The confusing truth about cooking dried beans

I like to cook recipes that include dried beans. Beans are an excellent and frugal source of nutrition. Beans mixed with a bit of meat and vegetables makes for practically unlimited recipe variations.

I tend to research everything that I do, so of course, I have researched how to cook dried beans. My research has led me down a long and winding path that eventually comes down to:
A. rinse the beans
B. check for foreign matter (sticks and stones)
C. boil until done to the consistency that you like

However, along my research trail I also read that one can/should:
1. soak beans for up to 24 hour prior to cooking*
2. throw out the water that you used to soak the beans
3. boil the beans in the water that you used to soak the beans (conflicts with #2)
4. cook beans on simmer for 1 hour
5. cook beans on simmer for 6 hours
6. put salt in the water at the beginning, middle or end
7. don't put salt in the water

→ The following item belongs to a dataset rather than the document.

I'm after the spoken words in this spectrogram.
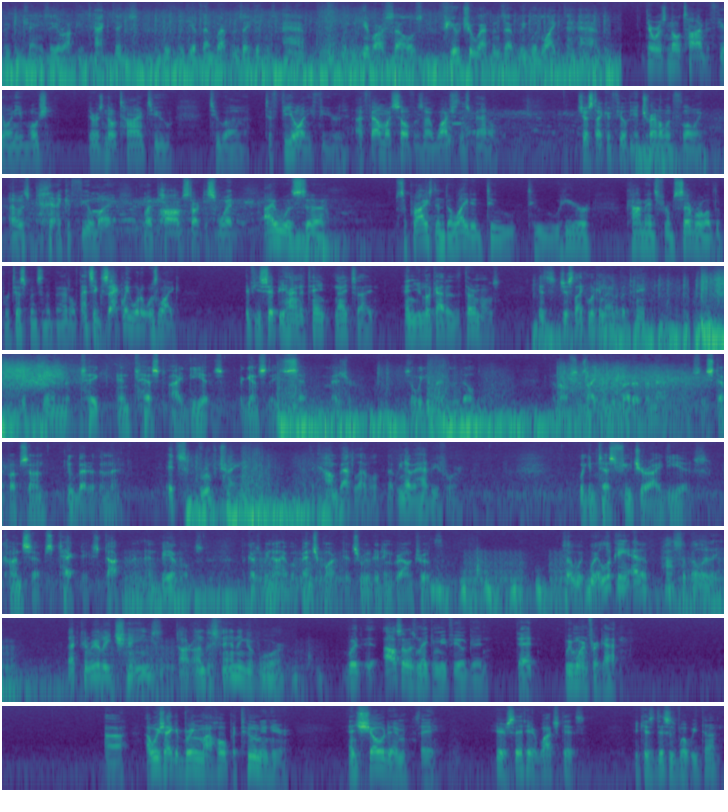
we can change the Iraqi tactics, we can give them weapons they didn't have, we can give ourselves future weapons that we would like to have. There was no time to feel any emotion. There was no time to to uh, to feel any fear. I found myself as I watched this battle, just I could feel the adrenaline flowing. I was I could feel my my palms start to sweat. I was uh, surprised and delighted to to hear comments from several of the participants in the battle. That's exactly what it was like. If you sit behind a tank night sight and you look out of the thermals, it's just like looking out of a tank. It can take and test ideas against a set measure. So we can measure the delta. If an says, I can do better than that, I say, step up, son, do better than that. It's group training at the combat level that we never had before. We can test future ideas, concepts, tactics, doctrine, and vehicles because we now have a benchmark that's rooted in ground truth. So we- we're looking at a possibility that can really change our understanding of war. What also is making me feel good that we weren't forgotten. Uh, I wish I could bring my whole platoon in here and show them, say, here, sit here, watch this, because this is what we done.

You can see that trying to align points #1 through #7 above is impossible. Therefore, I suggest that you do the above steps A-C and add any of the steps #1-7 that you agree with.

If you want to do your own research on this subject, a good place to start is this article by Michael Ruhlman.

*There is one other important piece of information about soaking dried beans. Per some sources, you should soak your dried beans for up to 24 hours and rinse them off prior to cooking. During the cooking process you should skim off any foam that rises. This will ensure that the beans will be fully digestible. Dried beans can last in storage for a very long time. The quality that allows them to last this long is also the quality that makes them hard to digest if they are not soaked per the above. Not everyone believes this. Not everyone does this. This information comes from a book called, "Nourishing Traditions" by Sally Fallon. I think it is true, but I don't always do it because I don't always plan a day ahead of time that I will be using my dried beans.